By Bill Fotsch
If you have read the three previous posts, you know the importance of a clearly understood, common goal. You have done the homework, involved your employees, managers, financials and customers in determining the right definition of winning for your business right now. So what’s next?
The answer is this: it’s time to drive results, engaging everyone in the organization. A great starting point is to develop a scoreboard and an incentive plan.
The scoreboard should make it clear how the company is doing overall. It should also highlight the key drivers of success that employees can influence. Let’s discuss some examples.
- At AAMCOM, a telecom service company, the winning performance metric is revenue per paid hour. AAMCOM employees forecast revenue and paid hours for the next 2-3 months, so they can see what is coming down the pike. They update their forecast every week for everyone to see, and people learn client by client when revenue is moving up or moving down. Each week they discuss efficiency improvements, new sources of clients, increases in repeat revenue, and so on. Everyone learns each week.
- At Gourmet Events Hawaii, the winning performance metric is gross profit. Employees there realize that they win or lose with each event. So they track every event to see how they are doing and how it contributes to the whole. They look at the profit margins of different events and focus their sales efforts accordingly. And since they just got started, they ask every employee what he or she individually can do to improve gross margin and thus the likelihood of better performance.
- At One Week Bath, a remodeler based in Los Angeles, the winning performance metric is net profit. In this case the scoreboard is more complex. These employees have to track and forecast each job; they also must track backlog and operating expense. They make it manageable by breaking down the responsibilities. The scoreboard lets everyone see how they contribute to the whole. (This company’s progress is particularly satisfying for me, since One Week Bath is one of the few coaching clients I have invested in.)
Once you have defined winning and have created a scoreboard that tracks and forecasts the key numbers, it’s important to share whatever incremental wealth you and your employees generate. I am a big fan of team-based annual incentive plans, plans that get reassessed as part of the yearly planning process. This sets up a natural quarterly progress review, focusing on what is working, what isn’t and what needs to be focused on. If sales are below plan, for example, what are the key reasons? What should we do about that? If margins are higher than expected, why is that—and how can we capitalize on the trend?
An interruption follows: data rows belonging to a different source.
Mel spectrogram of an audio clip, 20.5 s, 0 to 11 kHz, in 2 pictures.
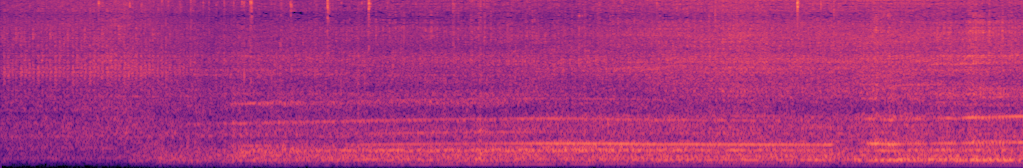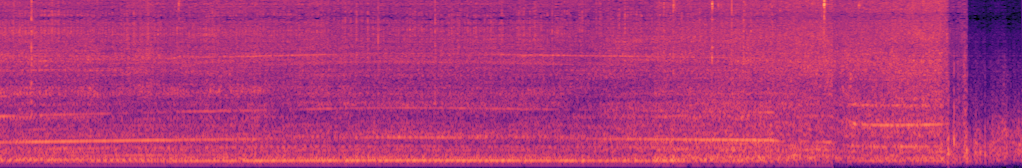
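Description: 1947 Alvis TA-14's four-cylinder engine pulling away and accelerating, rising in pitch and loudness. About eight seconds in the pitch breaks briefly, then the engine runs on steadily at road speed.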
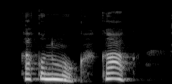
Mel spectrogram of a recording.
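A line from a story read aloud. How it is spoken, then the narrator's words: Sobbing, bitter questioning. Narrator (Russian): спрашивала она себя, рыдая в подушку от горечи и разочарования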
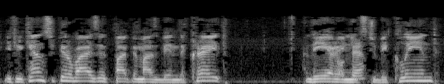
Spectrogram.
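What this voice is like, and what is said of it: Slight foreign accent. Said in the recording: “My accent is worse than yours... Yours is just very slight.”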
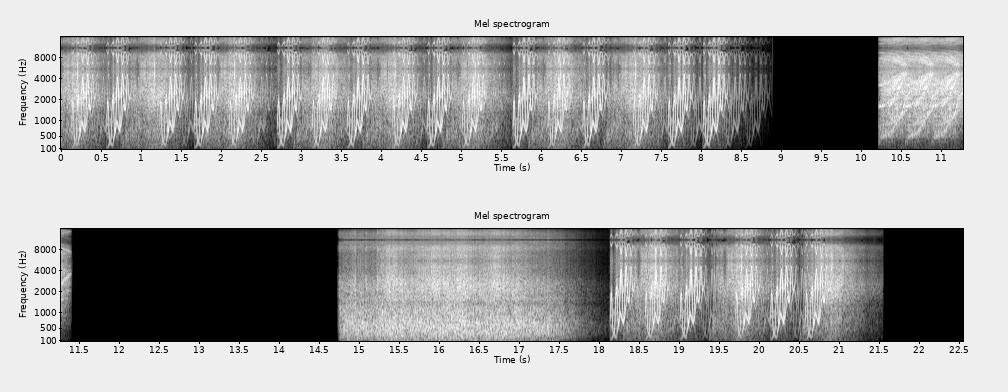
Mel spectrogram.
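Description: Quick video game hit sounds repeat in a fast, even rhythm.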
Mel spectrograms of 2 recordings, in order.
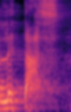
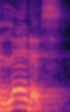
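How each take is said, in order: First: The second syllable sounds like 'ass'. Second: The second syllable sounds like 'us'. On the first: The speaker calls it wrong. "on ne dit pas lettuce" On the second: The speaker calls it right. "C'est lettuce. Us"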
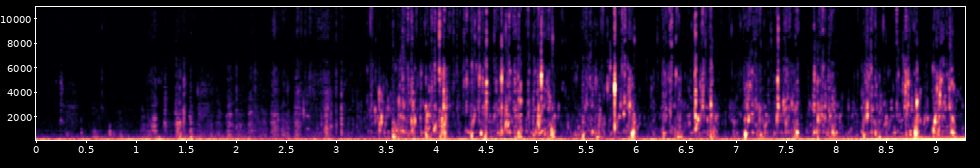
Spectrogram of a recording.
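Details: Belgian Malinois dog drinking water, with rapid wet lapping and panting sounds as a quick run of irregular clicks, about three a second, growing louder toward the end.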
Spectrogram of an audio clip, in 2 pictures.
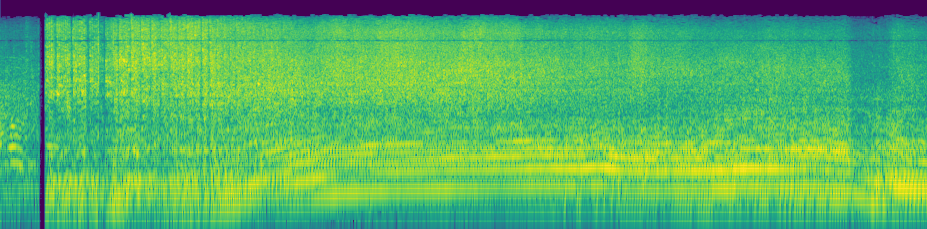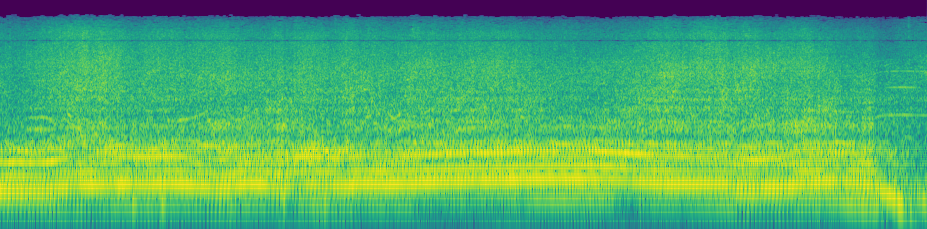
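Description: A mud-bog truck's engine revving hard as it powers through a mud pit. Its pitch climbs over the first few seconds and is held high, dips sharply once about halfway through, then climbs again and drops off right at the end.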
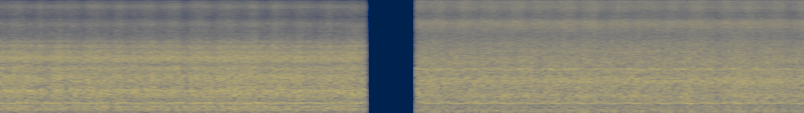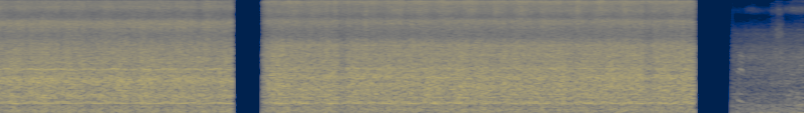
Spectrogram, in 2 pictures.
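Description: A diesel engine runs loudly with a steady roar.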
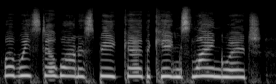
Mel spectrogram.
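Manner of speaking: very high falsetto mock voice; mock early Americans. Host mocking settlers who came to America, silly falsetto. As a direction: squeak it out, slowing on the royal phrase. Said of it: "and we're like".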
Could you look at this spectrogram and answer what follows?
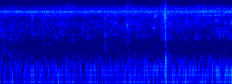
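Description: A shallow woodland stream gently flowing over rocks, a soft steady trickle and burble with no variation, faint and close, heard alone without talk.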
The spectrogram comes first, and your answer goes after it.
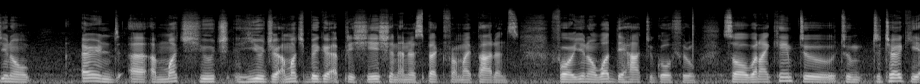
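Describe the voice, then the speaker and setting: Young male vlogger from Malaysia, mid-pitched, earnest and rambling, outdoors with faint traffic behind. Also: a bit bright. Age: young adult. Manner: earnest, rambling, repeats words and restarts with many "you know". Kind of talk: casual outdoor vlog talk.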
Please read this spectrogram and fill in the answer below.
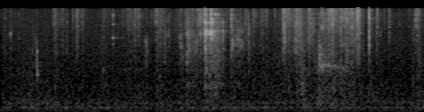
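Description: Faint clinks and jingles of a pile of costume jewelry, metal chains and beads, being picked through by hand, a little louder about halfway through.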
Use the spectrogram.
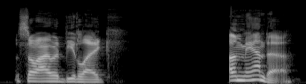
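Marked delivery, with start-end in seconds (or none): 2.3-2.9 every word carefully over-enunciated, radio announcer style. Retelling how he spoke to a smart speaker: over-enunciated radio-commercial voice. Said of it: "You sound like a radio commercial".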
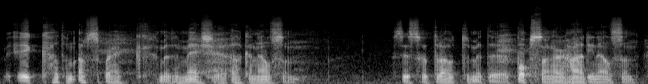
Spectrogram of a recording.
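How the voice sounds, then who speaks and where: An actor playing a sober, probing investigator in a Dutch radio play, with a measured, formal way of questioning. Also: male voice, extremely low pitch, creaky, a bit bright, full character voice. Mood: sober, apologetic. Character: sober, probing male investigator, breaking grim news.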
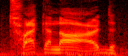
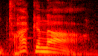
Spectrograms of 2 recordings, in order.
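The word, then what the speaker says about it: Traquard: As for my name, not Trackard. It is Trakar.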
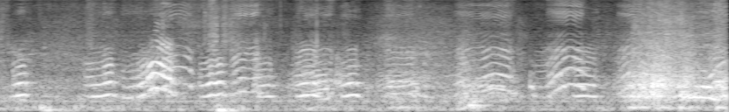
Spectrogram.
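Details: One-day-old Komondor puppies from a newborn litter squeal in a quick run of arched, whiny cries, each rising and dropping in pitch, several per second, ending in a rougher, noisier squeal.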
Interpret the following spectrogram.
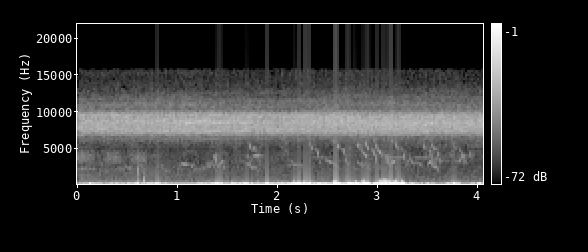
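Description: Wind buffeting the microphone in uneven gusts, strongest between about two and three seconds in, over faint bird chirps and a steady high insect buzz.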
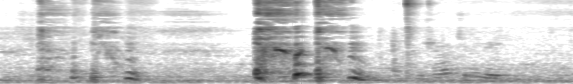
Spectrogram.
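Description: A person coughing, a short burst of two or three coughs about two seconds in, with brief quiet speech-like sounds before and after.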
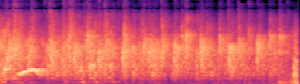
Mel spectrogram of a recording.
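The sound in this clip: A crowd applauds a special guest, a fitness author, at a live event. Dense, steady clapping runs loudly and evenly through the whole clip without a break.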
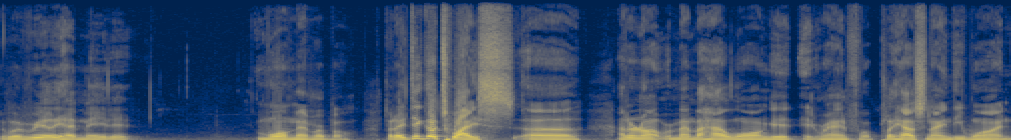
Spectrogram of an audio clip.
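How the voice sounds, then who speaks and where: A fairly high-pitched man in a New York accent, at a fairly slow pace. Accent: New York (Bronx). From New York, the Bronx. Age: 70s. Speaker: podcast host. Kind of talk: casual monologue. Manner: halting, many fillers and repeats.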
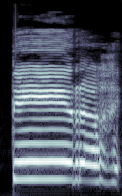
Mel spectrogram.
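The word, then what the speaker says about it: तेरह: അടുത്ത ആള് 13 ആണല്ലേ 13 ന് നമ്മൾ തേർഹ് എന്നാണ് പറയുന്നത് മിസ് മലയാളത്തിൽ എഴുതാവേ നോക്കിക്കേ തേര എന്നാണ് പറയുന്നത് ത ഇട്ടു അതിൻറെ കൂടെ എ എന്ന് പറയുന്ന ചിഹ്നം ഇടുകയാണ് അല്ലേ എന്താണ് എ എന്നുള്ള ആ ഉച്ചാരണമുള്ള ചിഹ്നം ഇട്ടു കൊടുക്കുകയാണ് തേരഹ് എന്നാണ് വായിക്കുന്നത് 13ന് തേറഹ് എന്നാണ് പറയുന്നത് ഓക്കേ 14ന് എന്താ പറയുന്നത് ചൗദഹ്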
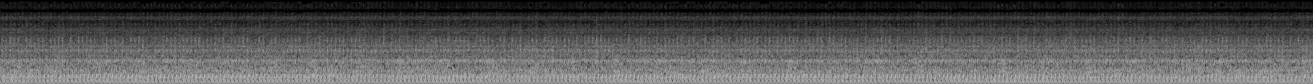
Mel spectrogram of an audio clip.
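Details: Small engine driving the water pump of a vintage custom gold trommel wash plant, spun fast through the small pulley: steady pulsing drone, hardly any water pumped; owner finds faster speed worsens oscillation and reduces flow, so plans slowing it.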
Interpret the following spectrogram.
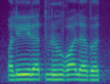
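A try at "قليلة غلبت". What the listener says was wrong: پھر ابھی غننے کی آواز آ رہی ہے قلیلۃ غلبت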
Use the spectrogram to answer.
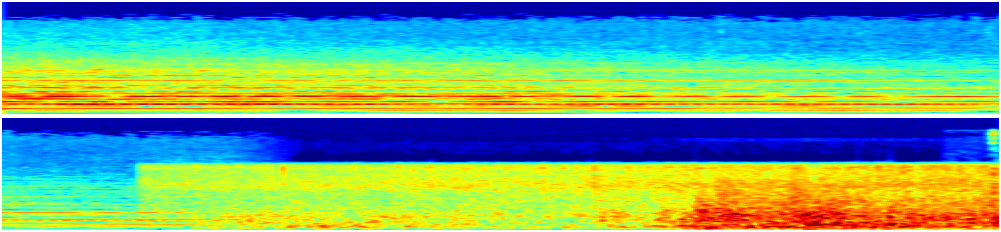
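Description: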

Be sure to celebrate wins along the way. Share the losses and discuss what can be learned from them. And if you come across a really powerful insight, please share it with us. That’s how we continue to grow in our understanding, refine our methodology, and win our own game.